5. Measure Your Accomplishments. Small goals and achievements add up to make meaningful change. One model I find inspiring is in Alcoholics Anonymous, where people are given chips to tokens marking one’s accomplishments in the journey of sobriety. When a person is sober for a day, they receive a 24 hour chip, and then at each milestone, sobriety at 30 days, 60 days, 90 days, six months, a year and beyond, there is a chip given to represent each milestone.
We can learn a lot from this model of change, so when you meet a goal or have an accomplishment, write it down, share it with friends and family, give yourself a reward, bottom line, highlight your success.
6. Know Yourself. Be realistic about the goal you want to achieve. If you want to exercise more, but are not a gym person, joining a gym, paying for a membership you will never use is going to feel discouraging and could make achieving your goal difficult. Spend some time thinking about how to incorporate more exercise into your day-to-day routine. I have a friend who found walking her dog every day, versus joining a gym, was the best form of exercise, and she loved being in nature as well.

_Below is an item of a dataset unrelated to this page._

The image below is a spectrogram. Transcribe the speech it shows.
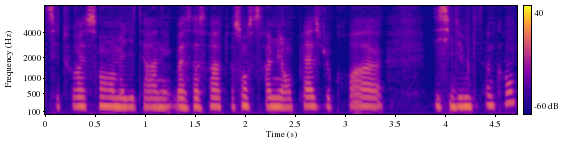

7. Limit Sabotaging Thinking. Be mindful of negative self talk, or statements to yourself when challenges arise like, ” I don’t know why I try, I can never follow through with anything” or ” I should just give up, this is too hard.”
When you have a challenge or a set-back, don’t dwell on it. Instead, keep focused on the big picture, starting a new behavior or eliminating a problematic behavior in your life takes time, energy, and effort.
Ask yourself, “ what did I learn from this setback?” or, “If this situation presented itself again, what could I have done different?”
Starting something new requires perseverance and flexibility to adapt to see how to make the goal work. Remember, making a change is a journey, not a one time event.
8. Be Compassionate and Encouraging to Yourself. Watch the way you talk to yourself. We often say negative things in our mind to ourselves; we would never imagine saying those same statements to other people in our lives. Offer yourself the same compassion and encouragement you would give to a child, family member or friend. If find yourself in a negative place, ask yourself, “If my friend came to me and told me what she was struggling with, how would I respond?” Often we are kinder to other people than we are to ourselves.
9. Reach Out for Support. Reaching out to supportive people for encouragement can help you in the process of change. Whether it’s a support group, friends, family or a therapist, a solid support system can help to achieve personal goals.
There is no right way to approach the New Year.
Only you can decide where your energy lies to make a change.
You need to be ready to make the change for yourself.
I want to close this episode with a quote from best-selling author Melody Beattie, ” The New Year stands before us, like a chapter in a book, waiting to be written. We can help write that story by setting goals.”
Wishing you a healthy and happy New Year!
© Copyright Dr. Claire Nicogossian